Quinoa is so nutritious that Incan armies existed on it for many days while marching.  They used to mix it with fat to make “war balls.” And we all know how important it is for an army to have war balls.

Here is a recipe for Coconut-Infused Quinoa from a MUST-read book called GRUB by Anna Lappe and Bryant Terry. Check out their site

Remember to rinse quinoa before cooking to remove the saponin (a bitter coating used to prevent birds from eating its seeds).

Coconut-Infused Quinoa

1 cup coconut milk, fresh or canned

Coarse sea salt

1 cup quinoa

2 tablespoons dried unsweetened coconut

Combine the coconut milk with 1 cup of water and ½ teaspoon salt in a medium saucepan over high heat and bring to a boil.  Add the quinoa and dried coconut, bring to a boil, then reduce the heat, cover the pot, and simmer for 20 minutes.  Remove from the heat and steam with lid on for 5 minutes, then lightly fluff with a fork.


January 14, 2010

A study released this week shows that the genetically modified corn made by Forbes company of the year, Monsanto Foods, isn’t so great for you. Turns out that their genetically modified corn causes, wait for it…organ failure. Holy shnikeys! The study was performed on rats, but I think we can all do the math here. Their corn is bad news. And here’s the even worse news. It’s everywhere. Ketchup, salad dressing, soda, cookies, you name it.

Now, I try to be careful about not eating genetically modified organisms, GMOs, but I would say it’s high time we all upgraded that to “super careful,” especially those of us who are cooking for the whole family. After all, children are four times more susceptible to toxins in conventional produce than adults. Who knows what the story is with GMOs.

But here’s the problem – unlike the EU, Japan, China, Korea, Australia and New Zealand, the U.S. does not have laws mandating a label for products that have been genetically modified.

So now what?

Here are some guidelines:

Buy organic. 100% organic.

Foods labeled organic can still be 5% non-organic and carry the label. Which means they might have GMOS in there. So look for 100% organic. If you can’t afford to buy everything organic, at least make sure all the animal products you buy are.  Non-organic animals are likely to be raised on GM corn diets which translates into yucky meat, eggs and milk you don’t want.

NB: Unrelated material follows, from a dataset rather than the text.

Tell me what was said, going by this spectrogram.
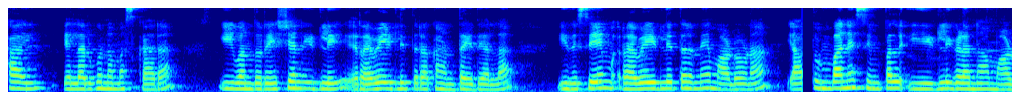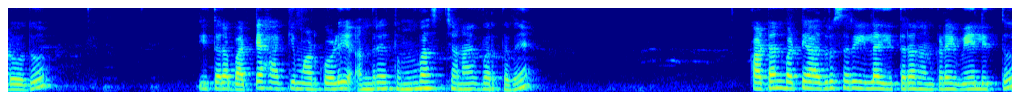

Watch out for at-risk ingredients

In the U.S., somewhere around three quarters to nine tenths of the corn, canola, cottonseed and soy crops are genetically modified. Horrifying. Check the ingredients on everything you buy. If it’s got any of these four ingredients without the word organic in front, drop it.

No processed foods

You can’t imagine how many of the processed foods out there are made with GMO corn. Well, according to Michael Pollan of In Defense of Food fame, there are about 12,000 items in the average America supermarket that contain corn. And with the vast majority of American corn being genetically modified, well, uh oh.

Look for Non-GMO labels

Um, duh.

Find out for sure

Check out the super helpful Non-GMO Shopping Guide at ( for comprehensive lists of common name-brand foods that do not contain GMOS (including baby food and dog food). Also, if you have an iPhone, download the Fruit Decoder app (on iTunes or to find out on the go how your fruit was grown – conventionally, organic or genetically modified.

Genetically modified food in your pantry. It’s enough to give you shivers. Or maybe that’s just organ failure.